When the barley was cut and stored in an old brick granary, he had me cut the weeds around the granary so it wouldn’t catch fire if the fields got on fire. The granary was in one corner along with some old sheds and the hay stack. The corner had grown to weeds and I was clearing the weeds back about 10-12 feet from the granary. After I had cut all the weeds and piled them up on the bare ground I had hoed, I started the pile on fire to get rid of them. Suddenly the fire jumped into the weeds away from the granary and started burning. The wind was blowing from the north and the fire blew into the barley stubble south of the granary. Beyond the barley field was the 65 acres of uncut wheat. That wheat represented his entire income for the year. I immediately took a shovel and tried to beat out the flame, but I couldn’t run fast enough to keep up with the advancing flame front. In a few moments it became clear to me that I could never get the fire out before it reached the wheat. In desperation, I dropped down on my knees and prayed. I don’t know how long it took me to ask the Lord for help, but when I looked up, the wind shifted around from the south and was blowing the fire back to me. I quickly took the shovel and beat out the flames along the north end of the fire line and watched the fire burn itself out. Never again did I doubt the existence of God or the value of pray or the fact that God was interested in me and my personal problems.

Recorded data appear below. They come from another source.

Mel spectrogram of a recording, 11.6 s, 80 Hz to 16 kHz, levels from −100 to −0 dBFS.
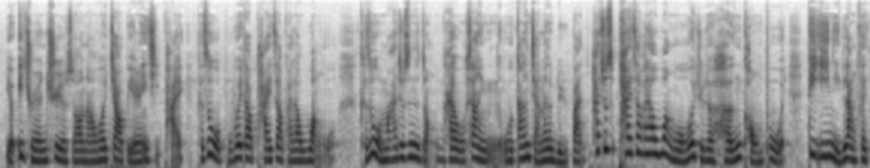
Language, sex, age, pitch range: Chinese, female, 10-29, 195-250 Hz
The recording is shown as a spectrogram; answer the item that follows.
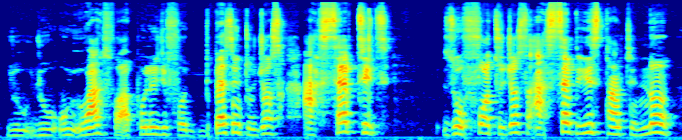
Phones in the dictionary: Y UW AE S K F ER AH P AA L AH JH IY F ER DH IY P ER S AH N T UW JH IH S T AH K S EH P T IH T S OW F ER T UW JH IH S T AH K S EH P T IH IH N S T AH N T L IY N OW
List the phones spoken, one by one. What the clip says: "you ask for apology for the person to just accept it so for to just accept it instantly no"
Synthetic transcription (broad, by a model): Y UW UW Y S F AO AH P AA L AH JH IY F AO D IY P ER S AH N T UW JH IH S T AH K S EH P T IH T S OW F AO T UW JH IH S T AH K S EH P T IH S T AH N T IY N OW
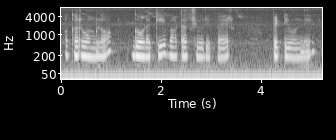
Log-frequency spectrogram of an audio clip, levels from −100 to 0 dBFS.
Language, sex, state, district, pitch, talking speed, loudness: Telugu, female, Telangana, Mahabubabad, 190 Hz, 90 wpm, -16 LUFS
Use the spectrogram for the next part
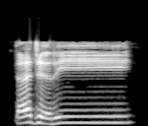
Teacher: را کے نیچے زیر ہے تو را کو موٹا نہیں کریں گے، تجری نہیں کریں گے، تجری باریک پڑھیں گے را کو، تجری.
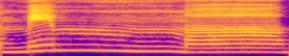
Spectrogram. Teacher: मिम मुशद्द का पहले गुन्ना और फिर मा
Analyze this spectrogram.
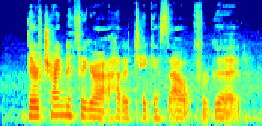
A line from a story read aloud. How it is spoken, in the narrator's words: she said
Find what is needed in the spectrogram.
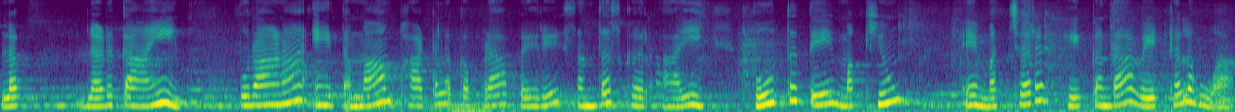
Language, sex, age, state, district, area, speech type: Sindhi, female, 30-45, Gujarat, Junagadh, rural, spontaneous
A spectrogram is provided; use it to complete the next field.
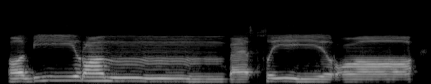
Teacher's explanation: Dibaca dengan tarqiq pada kedua huruf ra-nya.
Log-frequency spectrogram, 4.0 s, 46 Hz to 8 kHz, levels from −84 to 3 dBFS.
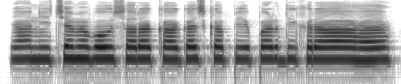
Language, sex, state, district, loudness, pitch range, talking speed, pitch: Hindi, male, Jharkhand, Deoghar, -15 LUFS, 215-225 Hz, 165 wpm, 220 Hz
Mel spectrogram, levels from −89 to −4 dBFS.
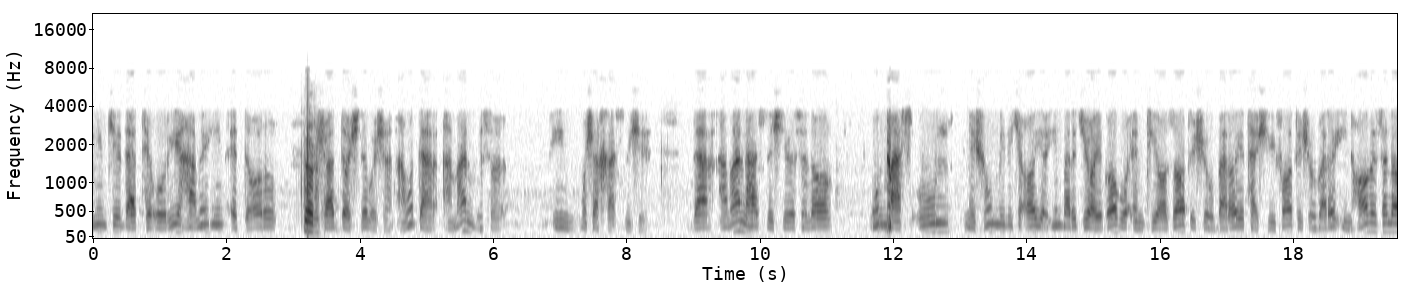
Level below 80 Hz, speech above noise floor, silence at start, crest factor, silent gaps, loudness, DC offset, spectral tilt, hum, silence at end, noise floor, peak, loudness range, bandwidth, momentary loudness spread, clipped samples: -80 dBFS; 31 dB; 0 s; 34 dB; none; -36 LUFS; under 0.1%; -3 dB/octave; none; 0 s; -68 dBFS; -4 dBFS; 7 LU; 8.2 kHz; 15 LU; under 0.1%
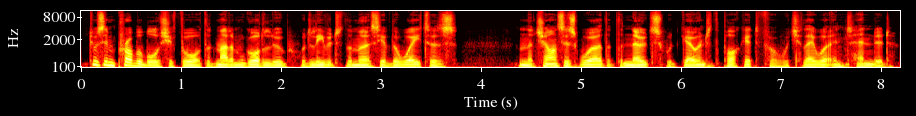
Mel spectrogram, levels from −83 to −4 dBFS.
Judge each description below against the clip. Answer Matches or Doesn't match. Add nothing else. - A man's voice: Matches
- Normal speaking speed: Doesn't match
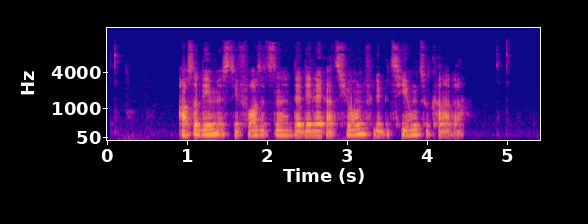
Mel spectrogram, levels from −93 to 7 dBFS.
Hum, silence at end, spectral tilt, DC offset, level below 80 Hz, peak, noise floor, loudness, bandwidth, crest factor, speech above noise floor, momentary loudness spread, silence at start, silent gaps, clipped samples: none; 0.95 s; -6.5 dB/octave; under 0.1%; -54 dBFS; -2 dBFS; -68 dBFS; -21 LUFS; 10.5 kHz; 20 dB; 48 dB; 9 LU; 0.9 s; none; under 0.1%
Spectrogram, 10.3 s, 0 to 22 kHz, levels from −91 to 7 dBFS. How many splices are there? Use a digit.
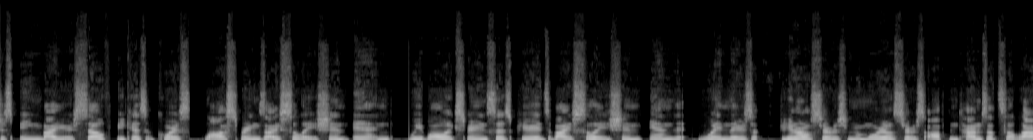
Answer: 3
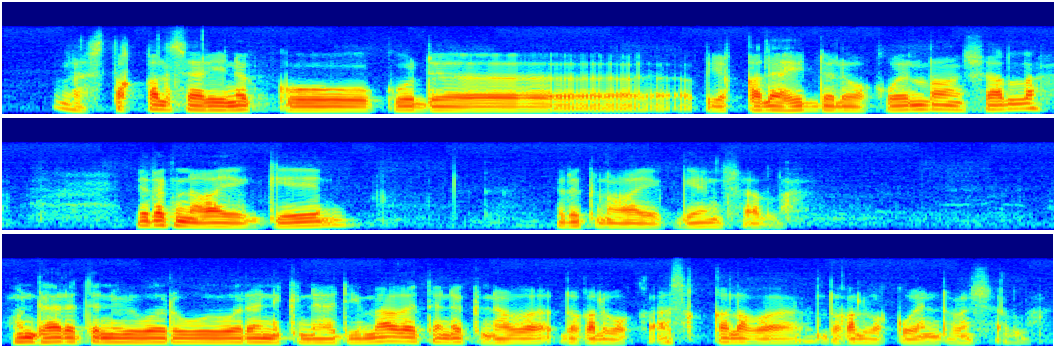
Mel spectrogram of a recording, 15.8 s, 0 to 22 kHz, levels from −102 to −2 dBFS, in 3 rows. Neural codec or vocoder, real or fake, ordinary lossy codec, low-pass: none; real; none; 9.9 kHz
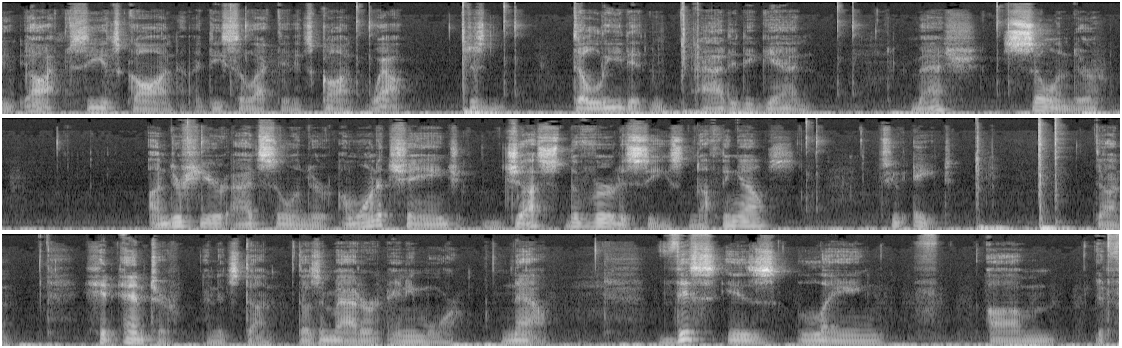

When the wheat was combined, Mr. Jensen hired me and a friend, Dickie Vertal to haul the wheat into the barn. I drove Dad’s team and wagon and Glen helped load. I got $5.00 a day for a man and team and Dickie got 25 cents an hour as a laborer. When we finished the wheat, I got a job sacking the wheat on the combine working for Ralph Kester. My job was to stand on the combine and put the wheat in sacks and slide the sack to the ground after it was securely tied. There were two chutes. While the wheat was running into one, I could place an empty sack on the other chute and as the first sack was filled, I would switch the flow of grain into the empty sack, remove and tie the full sack and slide it down the chute to the ground and replace the sack with an empty one. Hour after hour, twelve hours a day and we went 32 nights without a break for even Sunday. In addition to those 12 hours a day, I had to ride my bicycle from home to wherever the combining job was—in addition to milking the cow at home. With all this, I ended up with $270. Enough for one year’s tuition and books.

No comments:

Post a Comment